How to Save 50% Time in bi-directional testing? |


Voltar para todos os blogs

How to Save 50% Time in bi-directional testing?

Mark Mullins

When it comes to Tier 2 testing using an OTDR, measuring the loss of specific events like connectors and splices, as well as overall link loss, depends on the direction in which the measurement is made.

Bidirectional Cable Testing at Fluke Networks That is why getting correct values requires averaging the results from measurements made at both ends of the link – in other words, bidirectional testing. And to properly test the loss and reflectance of the first and last connections in a link, a launch fiber is used at the near end and a tail fiber is used at the remote end.
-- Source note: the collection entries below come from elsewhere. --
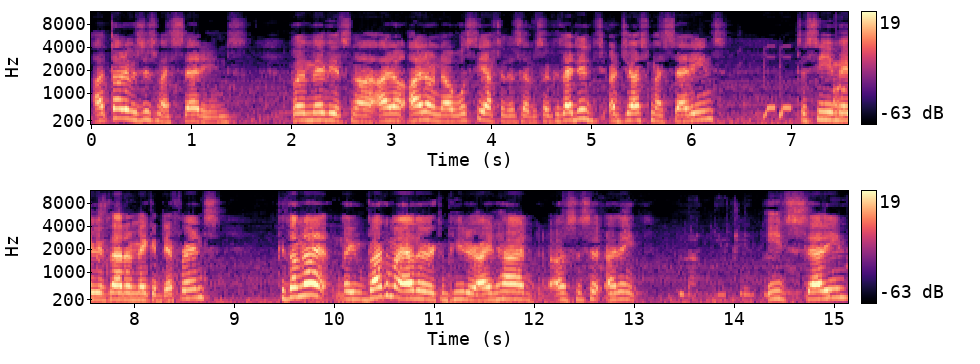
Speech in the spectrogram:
I thought it was just my settings, but maybe it's not. I don't. I don't know. We'll see after this episode because I did adjust my settings to see maybe if that'll make a difference. Because I'm not like back on my other computer, I'd had a speci- I think Each setting?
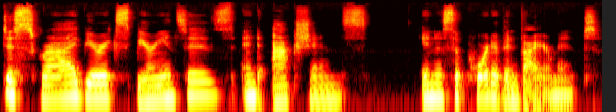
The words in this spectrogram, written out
Describe your experiences and actions in a supportive environment.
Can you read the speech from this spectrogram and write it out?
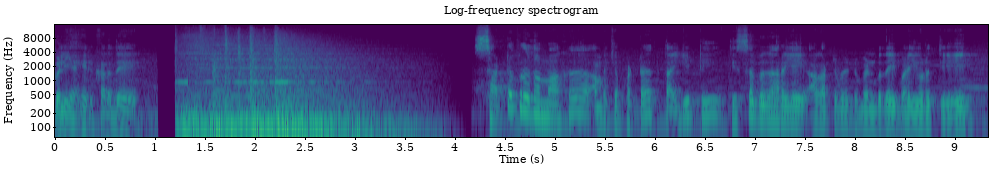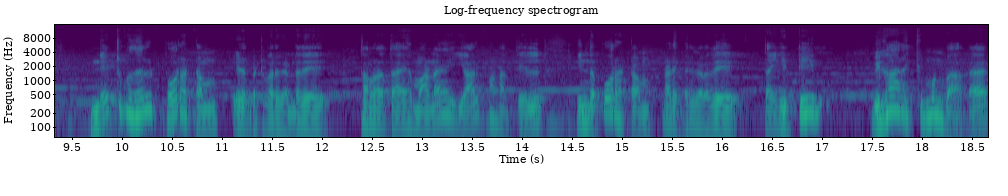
வெளியாகியிருக்கிறது சட்டவிரோதமாக அமைக்கப்பட்ட தையிட்டி திச விகாரையை அகற்ற வேண்டும் என்பதை வலியுறுத்தி நேற்று முதல் போராட்டம் ஈடுபட்டு வருகின்றது. தமிழர் தாயகமான யாழ்ப்பாணத்தில் இந்த போராட்டம் நடைபெறுகிறது. தையிட்டி விகாரைக்கு முன்பாக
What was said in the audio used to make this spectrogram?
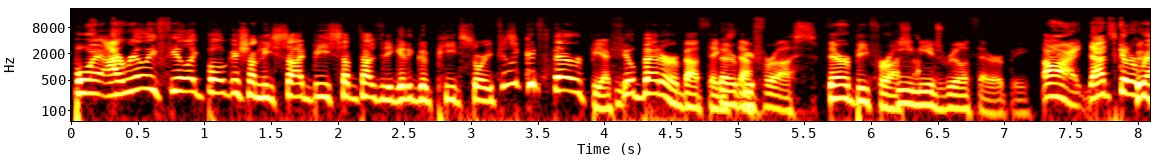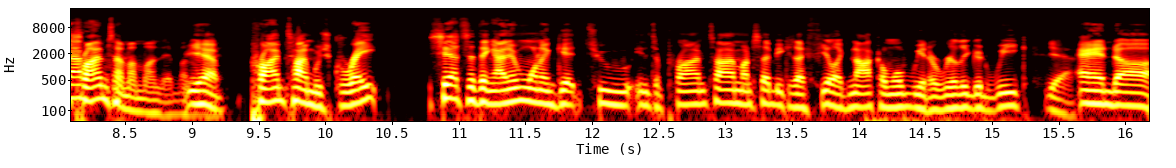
Boy, I really feel like Bogish on these side Bs. Sometimes when you get a good Pete story, it feels like good therapy. I feel better about things. Therapy now. for us. Therapy for us. He needs real therapy. All right, that's gonna Good wrap. prime time on Monday. By the Yeah, way. Prime time was great. See, that's the thing. I didn't want to get too into prime time on Sunday because I feel like knock on wood, we had a really good week. Yeah. and uh,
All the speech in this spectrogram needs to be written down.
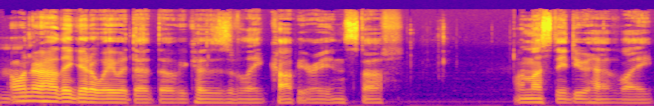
Hmm. I wonder how they get away with that though, because of like copyright and stuff. Unless they do have like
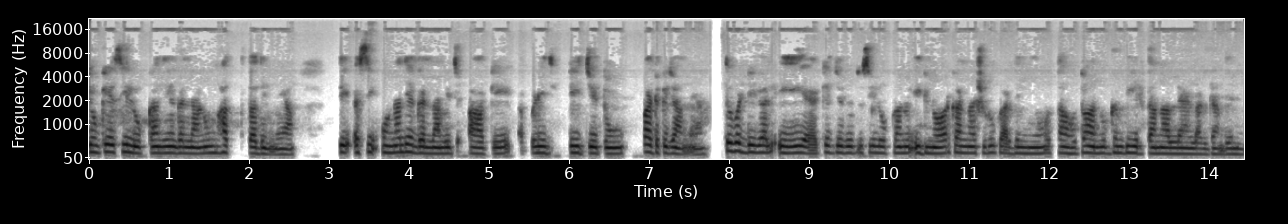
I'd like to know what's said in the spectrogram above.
ਕਿਉਂਕਿ ਅਸੀਂ ਲੋਕਾਂ ਦੀਆਂ ਗੱਲਾਂ ਨੂੰ ਮਹੱਤਤਾ ਦਿੰਦੇ ਹਾਂ ਤੇ ਅਸੀਂ ਉਹਨਾਂ ਦੀਆਂ ਗੱਲਾਂ ਵਿੱਚ ਆ ਕੇ ਆਪਣੇ ਟੀਚੇ ਤੋਂ ਭਟਕ ਜਾਂਦੇ ਹਾਂ। ਤੋਂ ਵੱਡੀ ਗੱਲ ਇਹ ਹੈ ਕਿ ਜਦੋਂ ਤੁਸੀਂ ਲੋਕਾਂ ਨੂੰ ਇਗਨੋਰ ਕਰਨਾ ਸ਼ੁਰੂ ਕਰ ਦਿੰਦੇ ਹੋ ਤਾਂ ਉਹ ਤੁਹਾਨੂੰ ਗੰਭੀਰਤਾ ਨਾਲ ਲੈਣ ਲੱਗ ਜਾਂਦੇ ਨੇ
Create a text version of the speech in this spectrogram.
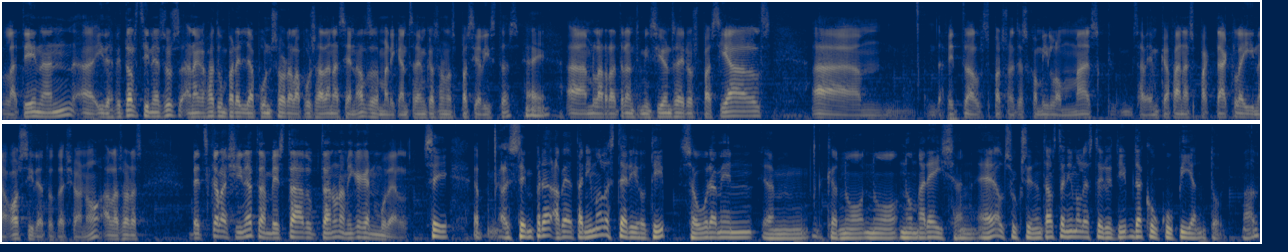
la tenen eh, i, de fet, els xinesos han agafat un parell de punts sobre la posada en escena. Els americans sabem que són especialistes. Hey. Eh, amb les retransmissions aeroespacials... Eh, de fet, els personatges com Elon Musk sabem que fan espectacle i negoci de tot això, no? Aleshores, veig que la Xina també està adoptant una mica aquest model. Sí, eh, sempre... A veure, tenim l'estereotip, segurament eh, que no, no, no mereixen. Eh? Els occidentals tenim l'estereotip de que ho copien tot. Val?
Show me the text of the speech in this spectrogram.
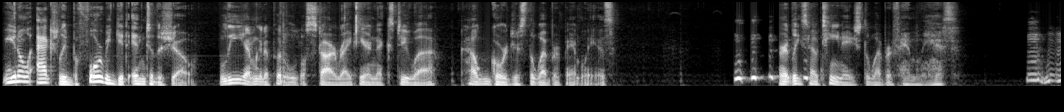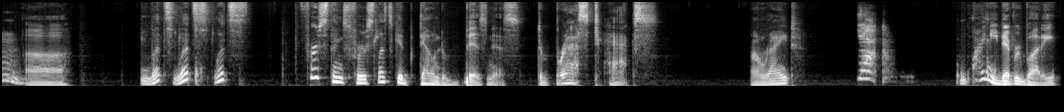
you know, actually, before we get into the show, Lee, I'm going to put a little star right here next to uh, how gorgeous the Weber family is, or at least how teenage the Weber family is. Mhm. Uh, let's let's let's first things first. Let's get down to business, to brass tacks. All right. Yeah. I need everybody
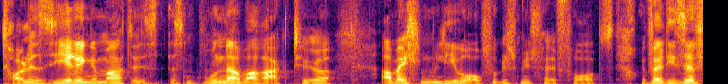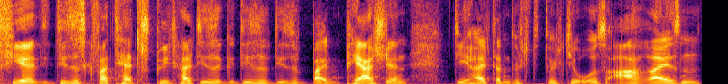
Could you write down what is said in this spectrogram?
tolle Serien gemacht, ist, ist ein wunderbarer Akteur. Aber ich liebe auch wirklich Michelle Forbes. Und weil diese vier, dieses Quartett spielt halt diese, diese, diese beiden Pärchen, die halt dann durch, durch die USA reisen.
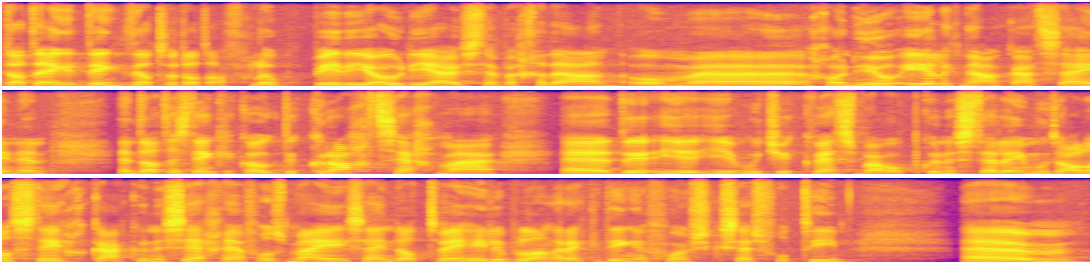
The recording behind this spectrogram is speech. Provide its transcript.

But since no one wants the time and cost of a two-step process and an additional technician at the remote end to move the tail fiber to the next port, many installers are tempted to take a short cut and eliminate the use of the tail fiber altogether, choosing instead to later add in the loss of the connection at the remote end using the OTDR and launch fiber. Not a good idea as this is a method that fundamentally defeats the purpose and benefit of bidirectional testing. Without the tail fiber, the connection at the remote end of the link under test is only tested in one direction, resulting in an inaccurate overall loss for the link.

This dilemma is what gave rise to testing with a loop. By using a loop at the remote end that is similar in length to a tail fiber, two fibers of a duplex link can be tested in one shot— and bidirectional testing can be performed without moving the OTDR to the remote end.

Tier 2 Testing Using an OTDR
Bi-directional testing using a loop at the remote end.

While OTDR testing with a loop may seem like the smarter choice, there is a way that is even smarter. You see, testing with a loop using a traditional OTDR requires the user to identify both segments and manually create and then average two distinct records. And whenever a process is manual, there is always the risk of human error.

OTDRs, such as Fluke Networks’ OptiFiber® Pro or DSX-5000 CableAnalyzer™ Pro, that feature a built-in “SmartLoop” Assistant removes the risk of error by converting the manual loop process into an automatic test. Not only does the SmartLoop Assistant check for the presense of the launch, loop and tail fiber when testing a duplex fiber link, it also ensures that both fibers are in the right order and have the expected length. And when the testing is complete, the SmartLoop Assistant’s results management software automatically reports the bidirectional average for that link.

Bidirectional Testing with the SmartLoop Assistant
Multiple loops at the remote end allow a single technician
to perform a set of bidirectional tests before having
to walk to the remote end or call for assistance.

And just when you thought that was smart enough, with the SmartLoop Assistant technicians can deploy multiple loops at the remote end and perform a set of bidirectional tests without having to leave the near end.

All in all, Smart Loop testing results in highly accurate fiber measurements in a fraction of the time and cost—it cuts test time by at least 50% while elminating the need for an additional technician at the remote end and prevents mistakes.

With the constant pressure to get the job done quicker and right the first time for maximum profitability, doesn’t it make sense to be in the loop—the smart loop that is?

Powered By OneLink